Anyone who has followed me on Instagram or read my blog will know that I love books and one of my favourite pastimes is reading. It is also one of my favourite forms of self-care and the thing that has most helped me accept, manage and improve the state of my mental health.
With that in mind, I thought I would share some recommended reading. Some fiction, some non-fiction. Some from me and some from other bloggers whose judgement I trust (but whose recommendations I’ve not got around to reading yet!).
- Reasons To Stay Alive by Matt Haig – a frank, honest, moving account of his struggles with depression, anxiety and panic attacks, Matt Haig’s Reasons To Stay Alive is the book that changed my life. Relatable, highly readable and full of hope. It can be challenging to read as well, simply because of its frankness but I cannot recommend it enough.
- A Beautiful Place To Die by Samuel Bigglesworth – this is not one I have read myself, yet, but it was featured in ECBC’s book club and I love the sound of it. “A beautiful Place to Die is a heart-warming short story collection which will make you laugh and cry. Plunging you into the minds of outsiders of all stripes, from nine to ninety year olds, and from settings as diverse as derelict warehouses and wild woodland, these stories highlight the beauty buried in the most unlikely of places.” Who doesn’t want to read a collection of beauty, connection and hope?
- First We Make The Beast Beautiful by Sarah Wilson – I’m in the middle of reading this and I am really enjoying it. Another frank look at the realities of anxiety, this book beautifully combines personal experience and scientific research to create a new picture of anxiety. I often struggle with nonfiction but this is one I’m enjoying as it has a highly readable style.
- The Truth Pixie by Matt Haig – yep, another Matt Haig. To be honest, I could put any one (read: all) of his books on this list because Haig’s writing is so beautifully poignant and wonderfully human. The Truth Pixie, though, is short, full of hope and wisdom and highly accessible to everyone, including children. A great way in to conversations about mental health with members of the younger generations. Also it has illustrations. And talking rabbits.
- Chasing The Rainbow by Poorna Bell – this is another I haven’t got around to reading yet but I listened to an episode of Happy Place podcast with Bell where she talked a little about the book, and it was also highly recommended to me by the lovely Peter at Living With Anxiety. In the book, Bell tell’s the story of her husband’s suicide, what came before it and the grief that followed. It sounds like an incredible read and I was certainly moved listening to her talk on the podcast.
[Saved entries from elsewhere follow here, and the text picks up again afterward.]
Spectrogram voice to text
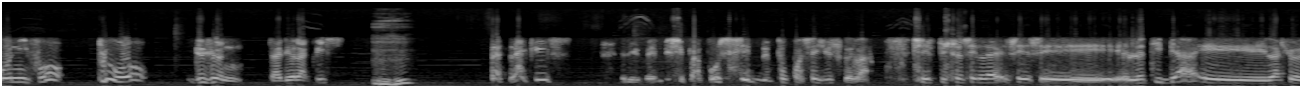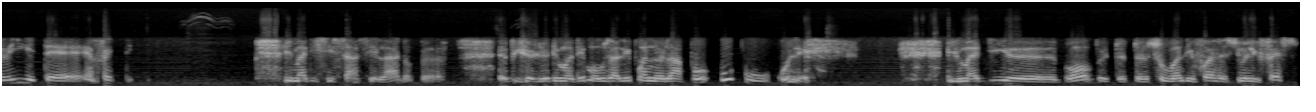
au niveau plus haut du genou, c'est-à-dire la cuisse. Mhm. la cuisse. Je dis, mais, c'est pas possible, pourquoi c'est jusque-là? Puisque c'est le, tibia et la cheville étaient infectés. Il m'a dit, c'est ça, c'est là. Donc, euh, et puis je lui ai demandé, vous allez prendre la peau ou pour coller? Il m'a dit, euh, bon, peut-être euh, souvent des fois sur les fesses.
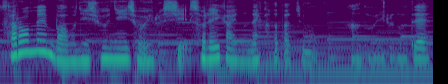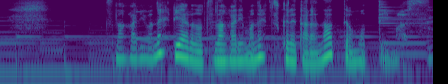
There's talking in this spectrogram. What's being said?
サロンメンバーも20人以上いるしそれ以外のね方たちもあのいるのでつながりをねリアルのつながりもね作れたらなって思っています。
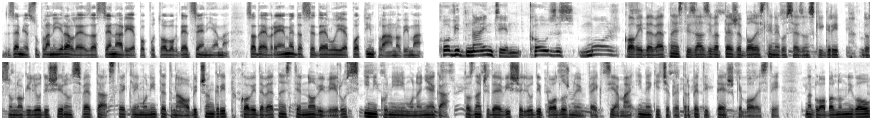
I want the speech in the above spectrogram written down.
Zemlje su planirale za scenarije poput ovog decenijama, sada je vreme da se deluje po tim planovima. COVID-19 izaziva teže bolesti nego sezonski grip. Do su mnogi ljudi širom sveta stekli imunitet na običan grip, COVID-19 je novi virus i niko nije imun na njega. To znači da je više ljudi podložno infekcijama i neki će pretrpeti teške bolesti. Na globalnom nivou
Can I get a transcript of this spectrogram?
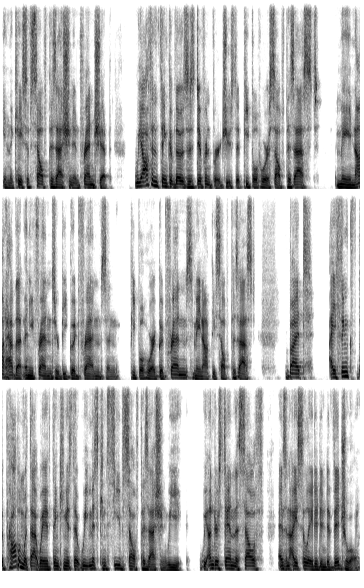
in the case of self possession and friendship. We often think of those as different virtues, that people who are self possessed may not have that many friends or be good friends, and people who are good friends may not be self possessed. But I think the problem with that way of thinking is that we misconceive self-possession. We we understand the self as an isolated individual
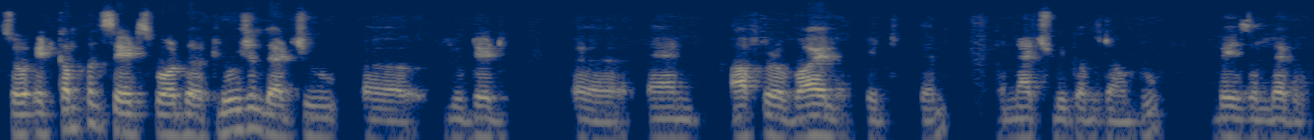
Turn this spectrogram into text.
So it compensates for the occlusion that you you did and after a while it then naturally comes down to basal level.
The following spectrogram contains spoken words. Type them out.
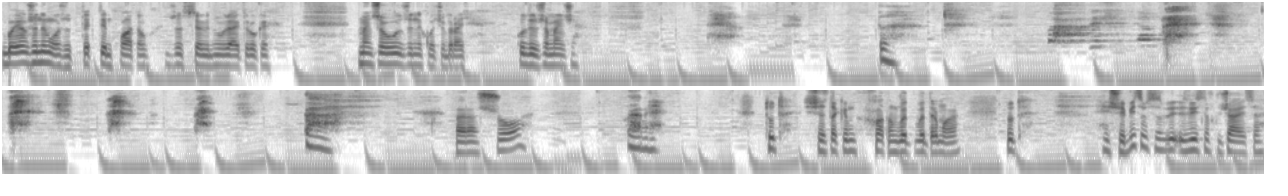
Бо я вже не можу тим хватом, вже все відмовляють руки. Менше вагу вже не хочу брати. Куди вже менше. Хорошо. Тут ще з таким хватом витримаю. Тут ще біцепс, звісно, включається.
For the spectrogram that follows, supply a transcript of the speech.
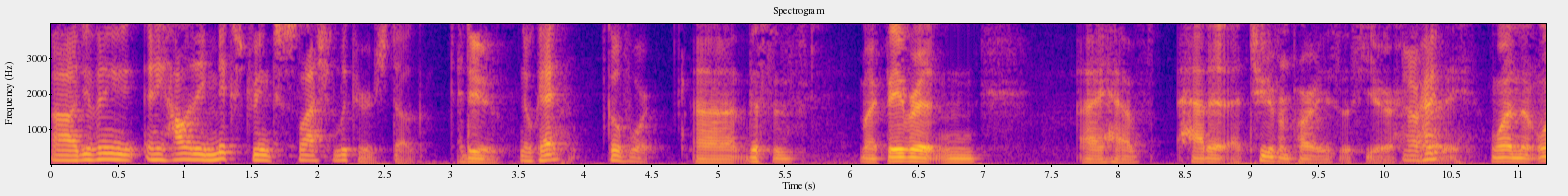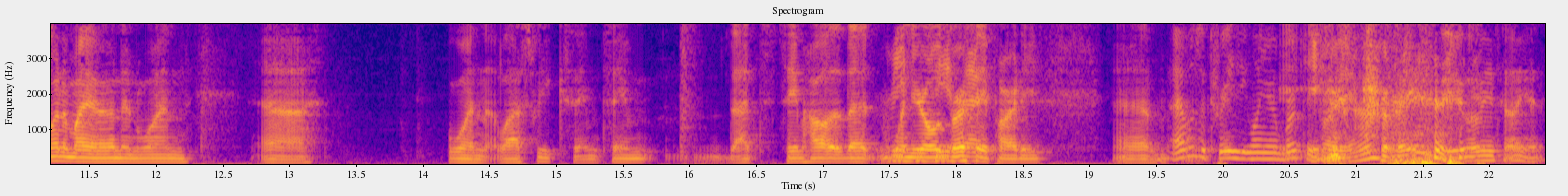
Uh, do you have any any holiday mixed drinks slash liquors, Doug? I do. Okay, go for it. Uh, this is my favorite, and I have had it at two different parties this year. Already. One one of my own, and one uh, one last week. Same same that same holiday that one year old birthday effect. party. Um, That was a crazy one year birthday it party, was huh? crazy. let me tell you.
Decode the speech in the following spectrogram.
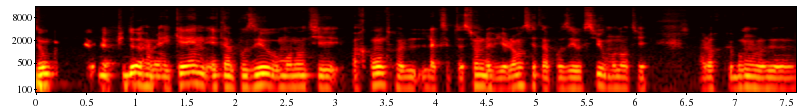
Donc la pudeur américaine est imposée au monde entier. Par contre, l'acceptation de la violence est imposée aussi au monde entier. Alors que bon, euh,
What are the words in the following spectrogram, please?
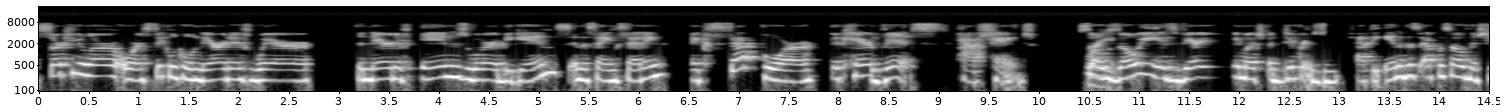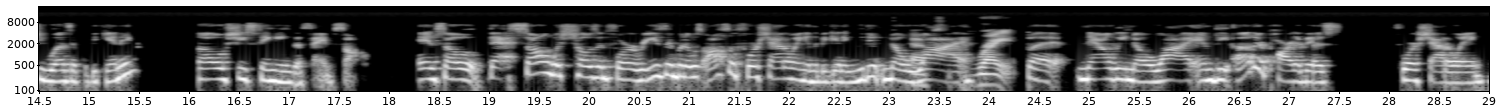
circular or cyclical narrative where the narrative ends where it begins in the same setting, except for the character events have changed. So Right. Zoe is very much a different at the end of this episode than she was at the beginning. So she's singing the same song. And so that song was chosen for a reason, but it was also foreshadowing in the beginning. We didn't know why, Right. but now we know why. And the other part of it is foreshadowing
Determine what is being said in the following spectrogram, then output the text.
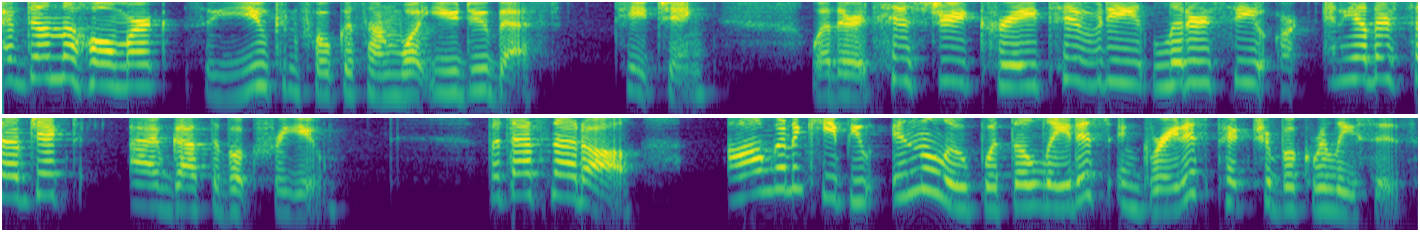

- The Self Care Project by Jayne Hardy – I recently finished listening to the audio book of The Self Care Project, as well as dipping in and out of it on my kindle, and it’s a very relatable book which really challenges you to think about self care, puts to bed some misconceptions and offers some great advice and exercises. Hardy is the founder of The Blurt Foundation (which you should definitely go and check out if you don’t already know it) and is a truly inspirational woman. The Self Care Project is just one of the latest bits of her incredible work around mental health.
I could go on and on and on and on – there are so many incredible books out there to offer hope, inspiration, encouragement and support. I hope you pick up one of the books above and find something of value in it’s pages. They really can be the best of friends.
Do you have any recommended reads to share? Leave them in the comments below!
If you or someone you know is struggling with mental health then please don’t be afraid to reach out and talk to someone. You are not alone and help is available. By opening up and starting the conversation we can move forward together and look to a mentally healthy future. Below are links to a range of fantastic organisations that can provide information, advice and services.
The Samaritans – http://www.samaritans.org
Mind – http://www.mind.org.uk
Young Minds – http://www.youngminds.org.uk
Papyrus (prevention of young suicide) – https://www.papyrus-uk.org
Time to Change – http://www.time-to-change.org.uk
Rethink Mental Illness – http://www.rethink.org
American Foundation for Suicide Prevention – https://www.afsp.org
Please do not struggle alone.